Task: Send back the data below exactly. Drop every picture.

(Dataset excerpts)
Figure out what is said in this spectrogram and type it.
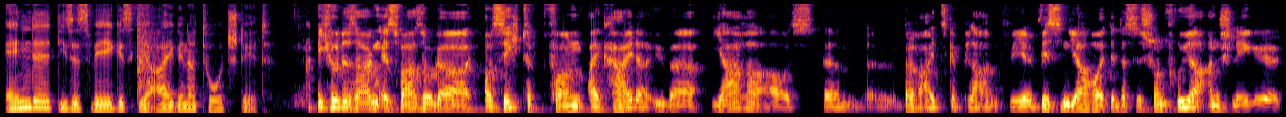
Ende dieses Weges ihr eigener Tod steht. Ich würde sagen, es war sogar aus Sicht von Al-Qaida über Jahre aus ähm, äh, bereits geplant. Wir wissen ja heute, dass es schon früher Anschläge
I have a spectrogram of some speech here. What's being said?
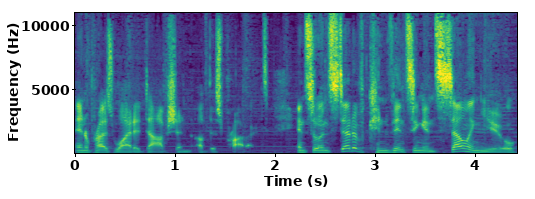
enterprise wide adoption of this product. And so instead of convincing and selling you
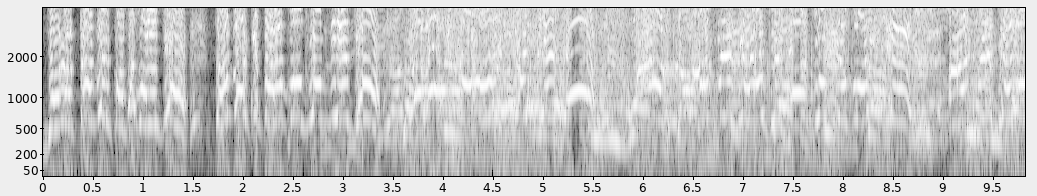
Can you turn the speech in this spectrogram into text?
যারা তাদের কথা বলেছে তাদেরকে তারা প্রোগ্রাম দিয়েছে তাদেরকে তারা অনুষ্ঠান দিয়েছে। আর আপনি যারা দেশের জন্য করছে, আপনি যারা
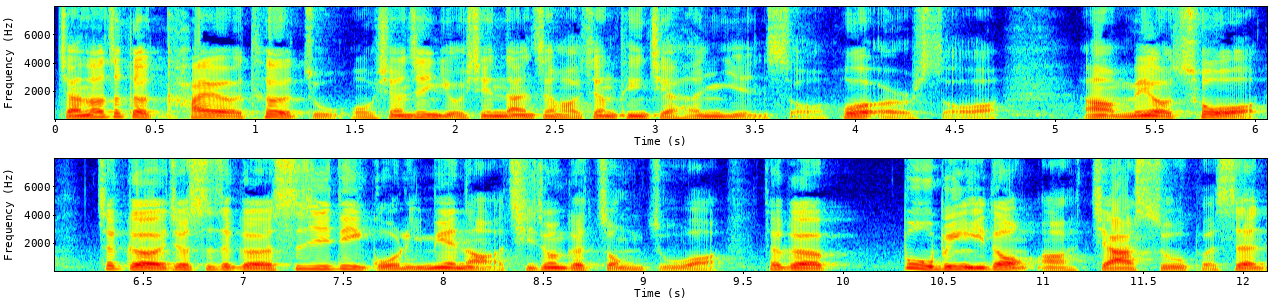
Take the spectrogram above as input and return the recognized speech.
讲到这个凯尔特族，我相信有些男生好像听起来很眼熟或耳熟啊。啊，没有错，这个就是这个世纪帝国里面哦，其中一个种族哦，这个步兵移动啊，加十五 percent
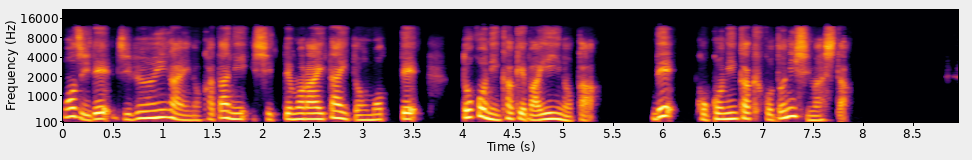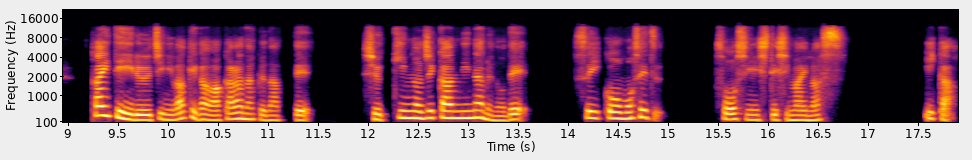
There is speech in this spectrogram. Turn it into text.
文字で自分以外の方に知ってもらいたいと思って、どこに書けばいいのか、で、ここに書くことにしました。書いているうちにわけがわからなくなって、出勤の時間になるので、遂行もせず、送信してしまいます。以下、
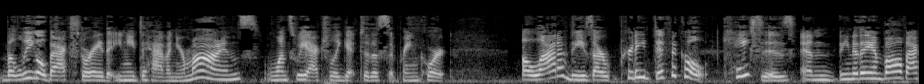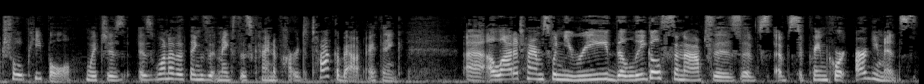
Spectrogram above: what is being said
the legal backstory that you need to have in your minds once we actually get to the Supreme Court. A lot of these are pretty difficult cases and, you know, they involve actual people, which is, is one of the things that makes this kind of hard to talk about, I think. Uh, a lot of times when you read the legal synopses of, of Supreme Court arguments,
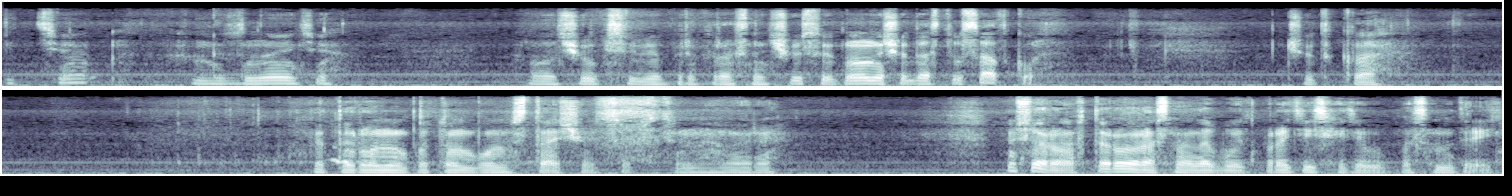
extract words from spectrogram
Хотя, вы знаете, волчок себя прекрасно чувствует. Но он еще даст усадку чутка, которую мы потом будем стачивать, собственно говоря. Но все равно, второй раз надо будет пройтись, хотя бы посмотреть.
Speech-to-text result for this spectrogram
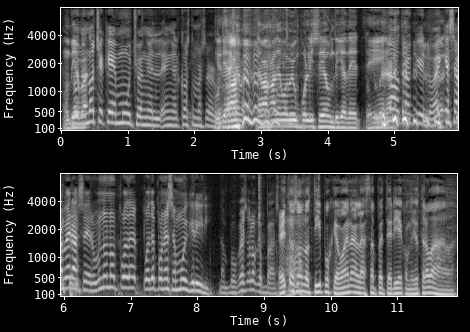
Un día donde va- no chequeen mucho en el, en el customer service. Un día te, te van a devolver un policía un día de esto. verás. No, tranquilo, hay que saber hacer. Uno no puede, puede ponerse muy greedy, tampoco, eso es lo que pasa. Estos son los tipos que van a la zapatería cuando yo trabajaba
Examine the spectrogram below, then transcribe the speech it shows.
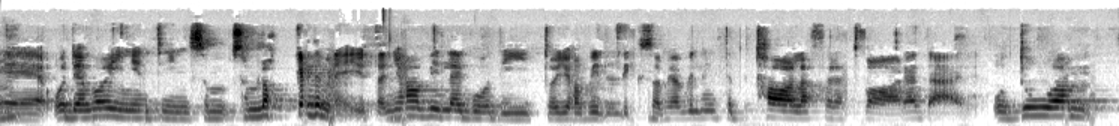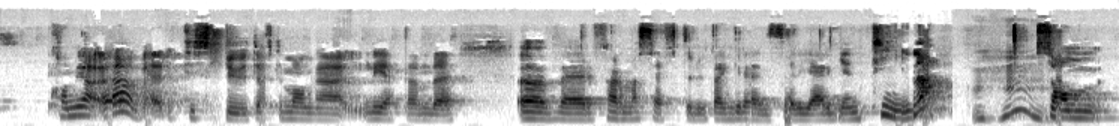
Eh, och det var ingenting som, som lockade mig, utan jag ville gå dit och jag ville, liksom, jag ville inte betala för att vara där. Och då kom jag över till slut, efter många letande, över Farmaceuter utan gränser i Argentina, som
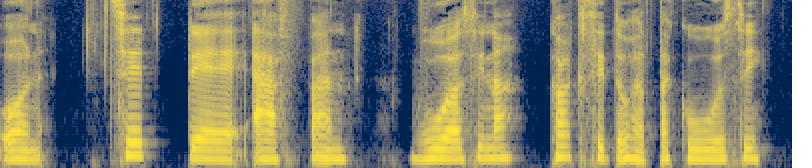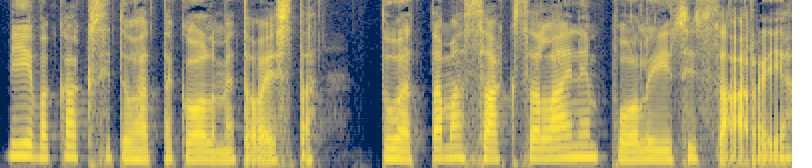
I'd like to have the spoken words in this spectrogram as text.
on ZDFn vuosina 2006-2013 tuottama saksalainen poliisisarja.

Solution:
Figure out what is said in this spectrogram and type it.
Ende dieses Weges ihr eigener Tod steht. Ich würde sagen, es war sogar aus Sicht von Al-Qaida über Jahre aus ähm, äh, bereits geplant. Wir wissen ja heute, dass es schon früher Anschläge
I have a spectrogram of some speech here. What's being said?
enterprise wide adoption of this product. And so instead of convincing and selling you
Can you turn the speech in this spectrogram into text?
যারা তাদের কথা বলেছে তাদেরকে তারা প্রোগ্রাম দিয়েছে তাদেরকে তারা অনুষ্ঠান দিয়েছে। আর আপনি যারা দেশের জন্য করছে, আপনি যারা
Take the spectrogram above as input and return the recognized speech.
讲到这个凯尔特族，我相信有些男生好像听起来很眼熟或耳熟啊。啊，没有错，这个就是这个世纪帝国里面哦，其中一个种族哦，这个步兵移动啊，加十五 percent
There is speech in this spectrogram. Turn it into text.
文字で自分以外の方に知ってもらいたいと思って、どこに書けばいいのか、で、ここに書くことにしました。書いているうちにわけがわからなくなって、出勤の時間になるので、遂行もせず、送信してしまいます。以下、
Spectrogram above: what is being said
the legal backstory that you need to have in your minds once we actually get to the Supreme Court. A lot of these are pretty difficult cases and, you know, they involve actual people, which is, is one of the things that makes this kind of hard to talk about, I think. Uh, a lot of times when you read the legal synopses of, of Supreme Court arguments,
extract words from spectrogram
Хотя, вы знаете, волчок себя прекрасно чувствует. Но он еще даст усадку чутка, которую мы потом будем стачивать, собственно говоря. Но все равно, второй раз надо будет пройтись, хотя бы посмотреть.
Speech-to-text result for this spectrogram
Un día donde va- no chequeen mucho en el, en el customer service. Un día te, te van a devolver un policía un día de esto. verás. No, tranquilo, hay que saber hacer. Uno no puede, puede ponerse muy greedy, tampoco, eso es lo que pasa. Estos son los tipos que van a la zapatería cuando yo trabajaba
Examine the spectrogram below, then transcribe the speech it shows.
Eh, och det var ingenting som, som lockade mig, utan jag ville gå dit och jag ville, liksom, jag ville inte betala för att vara där. Och då kom jag över till slut, efter många letande, över Farmaceuter utan gränser i Argentina, som
I'd like to have the spoken words in this spectrogram as text.
on ZDFn vuosina 2006-2013 tuottama saksalainen poliisisarja.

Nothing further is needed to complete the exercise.